1. He fainted in fright.

2. He fainted with fright.

Which one is correct?

What is the diffrence between "in fright" and "with fright"?
1 2

For what it's worth... I've always used it or heard it without any object at all, whether direct object or indirect object.
Students: We have free audio pronunciation exercises.
Maybe "he fainted for fright"? I'd say "he was so frightened that he fainted", or "the fright made him faint".
Two examples using fear:

1. We lived in fear.

2. He was shaking with fear.

I have a feeling that "He fainted with fright " is better.
How about 'he fainted out of fear'?
Site Hint: Check out our list of pronunciation videos.
I think I might disagree with Savvy on this particular one. 'Out of' is to me an equivalent to 'From', as in 'He fainted from fright'. And this does not sound ok to my ear. But maybe I'm wrong after all...
However, Pieanne's suggestion 'Fright made him faint' is still my favorite, as of today...
Check this out:

''The old man fainted out of fear and exhaustion and had to be carried back to camp.'' from the following site:

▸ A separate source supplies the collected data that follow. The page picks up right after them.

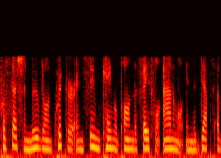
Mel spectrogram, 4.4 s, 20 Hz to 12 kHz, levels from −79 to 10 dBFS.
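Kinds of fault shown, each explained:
GSM full-rate codec: The speech passes through an early mobile-phone codec for the whole clip. It rebuilds the voice from a vocal-tract model and a coarse pulse excitation. Nothing above 4 kHz survives. The result is a plainly audible buzzy, gravelly roughness, which fits a 13 kbps full-rate stream.
GSM bit errors: From 1.65 to 1.70 s the speech breaks into a brief squawk and gargle. Corrupted filter, pitch or gain values reached the decoder, warping the spectrum and level. The 54 ms burst points to roughly three damaged 20 ms frames.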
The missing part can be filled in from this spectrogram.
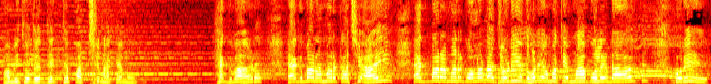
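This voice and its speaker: A woman's voice: sits high, steady tone, a little slow, over music. A woman voicing a grieving queen mother who cries out for her dead sons, in a devotional performance. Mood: wailing. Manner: wailing, crying out.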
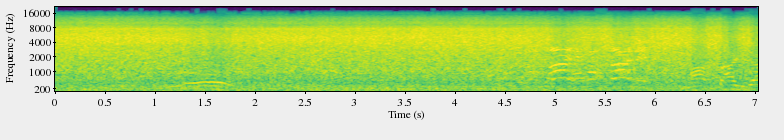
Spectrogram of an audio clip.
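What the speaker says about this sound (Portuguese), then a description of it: "Olha o Ailton debaixo da cachoeira" Pedra Furada waterfall in Amazonas, heard as a steady, close, rushing roar of falling water, with faint voices briefly in the background.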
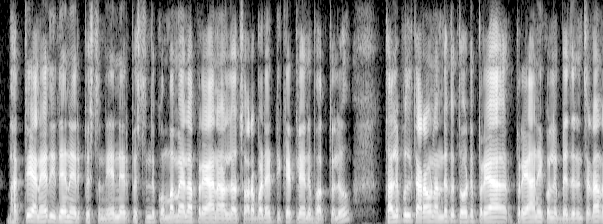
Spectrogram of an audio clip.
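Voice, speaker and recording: A man rattles off heated commentary at great speed, full of scornful rhetorical questions. His voice is smooth and clear and sits a little high. The recording is dull and lo-fi. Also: a bit bright. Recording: dull lo-fi sound.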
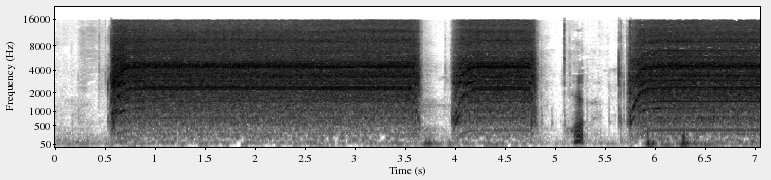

Yes, "fainted out of fear" looks good Emotion: smile , from the googling I just did.
Teachers: We supply a list of EFL job vacancies
Show more